Dedmon and his 43.7% opponents field goal percentage at the rim ranked sixth in the entire NBA, ahead of defensive studs like Derrick Favors, Nerlens Noel, Draymond Green, and Kosta Koufos. The five defenders who rated better than Dedmon in the metric averaged 25 minutes per game, so Dedmon could be due for a decent raise in playing time for the obviously defensive minded Magic. Furthermore, with Dedmon on the floor, opponents had an offensive rating 8.5 points worse than when he was off the court. Similarly, when Rudy Gobert was on the court opponents had an offensive rating 7.2 points worse. Defense will be Dedmon’s calling card for playing time, just as it was for Gobert. While opponent’s field goal percentage at the rim probably isn’t a category in your fantasy leagues, it could be the most important metric to look at when trying to poach value out of your fantasy draft for big man categories. Dedmon’s excellence in rim protection and playing time increase as a result, is what could make that alluring 2.1 blocks per-36 minutes into a per game stat next year.
While per-36 and rate numbers are useful, they should be taken with a grain of salt. It is one thing to grab two rebounds in six minutes, it’s a slightly harder task to grab twelve rebounds in 36 minutes. Especially when the player is as foul prone as Dewayne Dedmon. A somewhat unsung part of Rudy Gobert’s game was playing elite rim defense without fouling. Dedmon had a Nurkic-like 6.0 fouls per 36 minutes, which, if not contained, could limit his playing time and therefore his upside. However, digging a little deeper, we can understand why. Playing alongside the defensive ineptness of Nikola Vucevic put extra defensive responsibility on Dedmon. While Dedmon and Vucevic played together, Dedmon’s fouls per game rose astronomically. Without Vucevic, Dedmon maintained a much more stable foul rate.

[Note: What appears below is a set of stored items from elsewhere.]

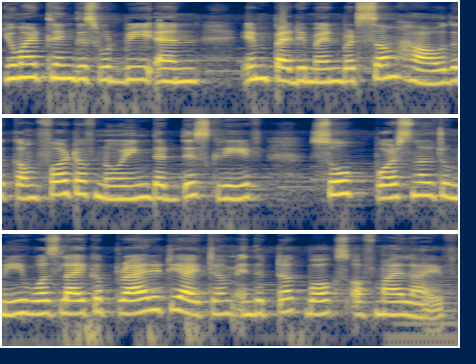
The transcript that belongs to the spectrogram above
You might think this would be an impediment, but somehow the comfort of knowing that this grief, so personal to me, was like a priority item in the tuck box of my life,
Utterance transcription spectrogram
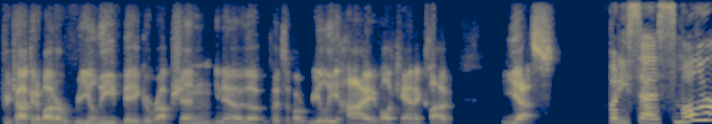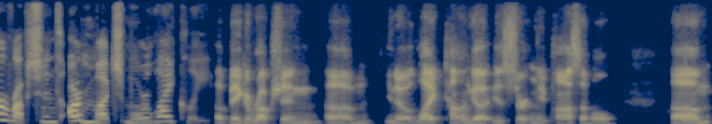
If you're talking about a really big eruption, you know, that puts up a really high volcanic cloud, yes. But he says smaller eruptions are much more likely. A big eruption, um, you know, like Tonga is certainly possible. Um,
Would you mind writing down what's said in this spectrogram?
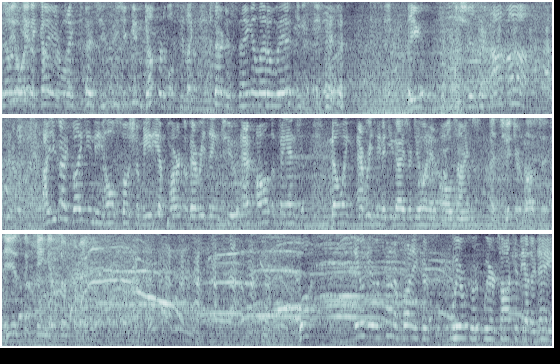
don't She's know what to say. It's like so she's, she's getting comfortable. She's like starting to sing a little bit. Can you sing? Are you? You should say, uh-uh. Are you guys liking the whole social media part of everything too? And All the fans knowing everything that you guys are doing at all times. Uh, Junior loves it. He is the king of social media. Well, it, it was kind of funny because we were, we were talking the other day,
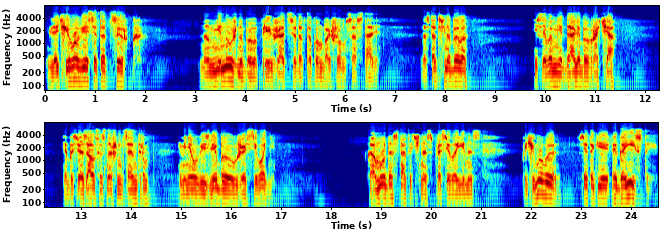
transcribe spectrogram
«Для чего весь этот цирк? Нам не нужно было приезжать сюда в таком большом составе. Достаточно было, если вы мне дали бы врача. Я бы связался с нашим центром, и меня увезли бы уже сегодня». «Кому достаточно?» — спросила Инес. «Почему вы все такие эгоисты.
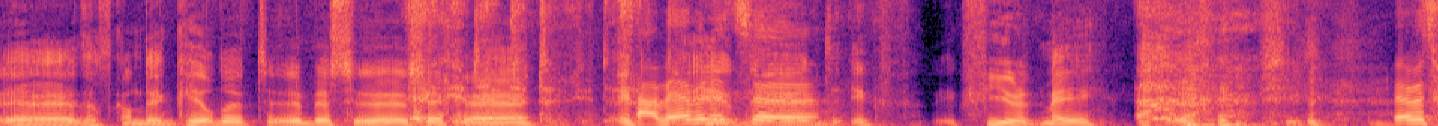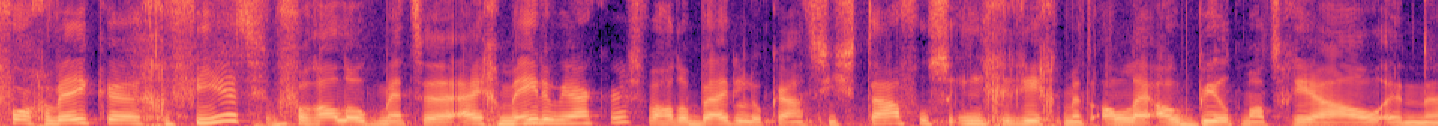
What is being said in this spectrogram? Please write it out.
eh, dat kan denk ik heel het eh, beste zeggen. Ik- Nou, we hebben het, ik, ik vier het mee. We hebben het vorige week gevierd, vooral ook met eh, eigen medewerkers. We hadden op beide locaties tafels ingericht met allerlei oud beeldmateriaal. En, eh,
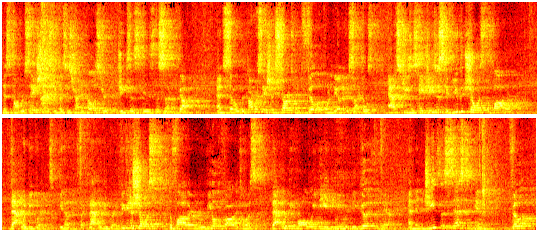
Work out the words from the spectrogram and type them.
this conversation is because he's trying to illustrate that Jesus is the Son of God. And so the conversation starts when Philip, one of the other disciples, asks Jesus, Hey, Jesus, if you could show us the Father, that would be great. You know, it's like, that would be great. If you could just show us the Father reveal the Father to us, that would be all we need. We would be good from there. And then Jesus says to him, Philip,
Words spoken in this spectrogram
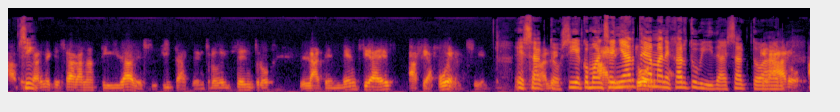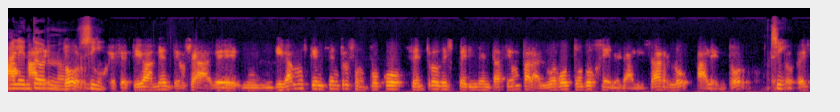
a Sí. pesar de que se hagan actividades y citas dentro del centro, la tendencia es hacia afuera siempre. Exacto, Vale. sí, como Al enseñarte a entorno. manejar tu vida, exacto, al- Claro, al, a- entorno, sí. efectivamente. O sea, digamos que el centro es un poco centro de experimentación para luego todo generalizarlo al entorno. Sí. Entonces,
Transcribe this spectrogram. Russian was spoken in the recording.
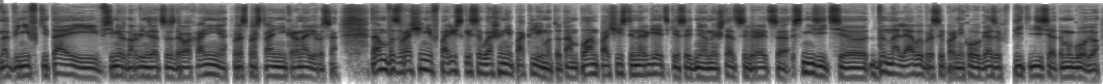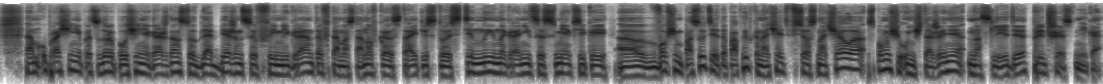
обвинив Китай и Всемирную организацию здравоохранения в распространении коронавируса. Там возвращение в Парижское соглашение по климату. Там план по чистой энергетике Соединенные Штаты собираются снизить э, до ноля выбросы парниковых газов к 50 году. Там упрощение процедуры получения гражданства для беженцев и мигрантов. Там остановка строительства стены на границе с Мексикой. Э, в общем, по сути, это попытка начать все сначала с помощью уничтожения наследия предшественника.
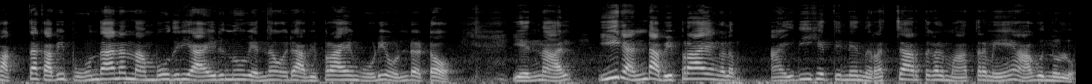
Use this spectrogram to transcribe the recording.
ഭക്ത കവി പൂന്താനം നമ്പൂതിരി ആയിരുന്നുവെന്ന ഒരു അഭിപ്രായം കൂടി ഉണ്ട് കേട്ടോ എന്നാൽ ഈ രണ്ട് അഭിപ്രായങ്ങളും ഐതിഹ്യത്തിന്റെ നിറച്ചാർത്തുകൾ മാത്രമേ ആകുന്നുള്ളൂ.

Because Dedmon played only 845 minutes last season, and only 284 next to Vucevic, these numbers are susceptible to the small sample size fallacy. However, noticing a promising trend early is imperative to unearthing hidden value on the waiver wire. Counting on Dedmon to give you 9.2 points, 12.6 rebounds and 2.1 blocks as his per-36 numbers show might be a bit optimistic, but even regressing them down to 7.0 points, 9.0 rebounds, 1.5 blocks, on 56% shooting in 25 minutes a night could still help your fantasy team immensely. Only three players (DeAndre Jordan, Hassan Whiteside, and Rudy Gobert) finished the season with those totals, and there’s still always the potential for more should the propensity to foul subside with experience.
It’s very, very hard to predict a mega leap from waiver wire fodder to fantasy superstardom. Yet, as I learned last year, sometimes fortune favors the gamblers. I’ve regained some of that schoolboy gambling optimism again, yet have hedged my bets with the aid of some statistical analysis. The odds of Dewayne Dedmon being a huge boost to your fantasy team next year are much larger than your odds of winning big on a single lottery ticket. Dedmon could be the rare Gobert-esque lottery ticket that costs you little but wins you big. Will you take those odds?